Year City Examinees by Level
L1 L2 L3 L4 Total
2006[5] Ulan Bator 129 334 246 104 813
2005[6] Ulan Bator 151 276 269 100 796
2004[7] Ulan Bator 112 246 214 123 695
2003[8] Ulan Bator 100 133 164 67 464
2002 Data missing
2001 Data missing
2000[9] Ulan Bator 31 148 147 83 439

The Japanese Language Proficiency Test has been offered in Mongolia since 2000.[1] As of 2006, it was offered only in Ulan Bator. The number of examinees rose by 75% between 2003 and 2006; as in China and South Korea, but differing from other Asian countries, the Level 2 examination, aimed at students who have completed 600 contact hours of instruction, is the most widely attempted, and the Level 4 examination, aimed at beginning students with 150 contact hours of instruction, is the least popular.[5][8] JETRO's Business Japanese Test was not offered in Mongolia as of 2006.[10]

See also[edit]


  1. ^ a b c d e "2003年海外日本語教育機関調査結果: モンゴル (Results of the 2003 survey of overseas Japanese language educational institutions: Mongolia)". The Japan Foundation. 2005. Archived from the original on 2007-09-29. Retrieved 2007-08-22. 
  2. ^ a b c d Tsuchiya, Chihiro; S. Dolgor (1997). "Present and Future Situation of Japanese Language Teaching in Mongolia". Japan International Cultural Exchange Foundation. Retrieved 2007-08-22. 
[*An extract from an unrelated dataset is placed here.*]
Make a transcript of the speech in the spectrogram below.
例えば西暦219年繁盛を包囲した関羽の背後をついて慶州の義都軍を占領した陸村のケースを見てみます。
  3. ^ Murakami, Yoshifumi (2003). "モンゴル日本センターから (From the Mongolia-Japan Centre)". The Japan Foundation Newsletter. Archived from the original on 2007-09-29. Retrieved 2009-11-30. 
  4. ^ Kobayashi, Yukie (16 March 1981). "モンゴル人に対する日本語教育の研究: モンゴル人学生の誤用例を中心に (A Study of Teaching Japanese to Mongolian Students: Based on Errors Made by Mongolian Students)" (PDF). Nihongogakkō Ronshū (8): 25–38. Retrieved 2007-08-22. 
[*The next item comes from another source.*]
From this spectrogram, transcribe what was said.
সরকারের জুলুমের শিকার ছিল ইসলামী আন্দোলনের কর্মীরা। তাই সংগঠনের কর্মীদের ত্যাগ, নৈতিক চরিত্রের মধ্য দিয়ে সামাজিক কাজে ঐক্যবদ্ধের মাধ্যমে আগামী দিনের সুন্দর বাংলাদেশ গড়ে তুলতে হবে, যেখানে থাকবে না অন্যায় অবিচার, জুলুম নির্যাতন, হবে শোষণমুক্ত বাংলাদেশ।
  5. ^ a b "Japanese Language Proficiency Test 2006: Summary of the Results" (PDF). Japan Educational Exchanges and Services, The Japan Foundation. 2006. Archived from the original (PDF) on 2007-07-10. Retrieved 2007-08-22. 
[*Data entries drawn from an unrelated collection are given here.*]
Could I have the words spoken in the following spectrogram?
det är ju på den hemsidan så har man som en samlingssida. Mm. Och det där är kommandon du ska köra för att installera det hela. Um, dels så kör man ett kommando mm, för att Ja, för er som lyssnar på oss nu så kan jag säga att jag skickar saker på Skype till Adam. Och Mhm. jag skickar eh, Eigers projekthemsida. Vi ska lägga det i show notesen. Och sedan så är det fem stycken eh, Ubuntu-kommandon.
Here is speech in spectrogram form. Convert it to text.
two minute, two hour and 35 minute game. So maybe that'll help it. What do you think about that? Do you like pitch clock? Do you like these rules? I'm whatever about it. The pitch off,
  6. ^ "Japanese Language Proficiency Test 2005: Summary of the Results" (PDF). Japan Educational Exchanges and Services, The Japan Foundation. 2005. Archived from the original (PDF) on 2007-01-06. Retrieved 2006-12-01. 
  7. ^ "Japanese Language Proficiency Test 2004: Summary of the Results" (PDF). Japan Educational Exchanges and Services, The Japan Foundation. 2004. Archived from the original (PDF) on April 6, 2005. Retrieved 2006-12-03. 
  8. ^ a b "Japanese Language Proficiency Test 2003: Summary of the Results" (PDF). Japan Educational Exchanges and Services, The Japan Foundation. 2003. Archived from the original (PDF) on September 21, 2004. Retrieved 2006-12-03. 
  9. ^ "The 2000 Japanese-Language Proficiency Test Number of Examinees by Sites". The Japan Foundation. 2001-02-07. Archived from the original on 2003-04-07. Retrieved 2006-12-03. 
  10. ^ "13th JLRT (2006): A Summary Report" (PDF). Japan External Trade Organization. 2006. Archived from the original (PDF) on September 27, 2007. Retrieved 2006-12-01. 

Further reading[edit]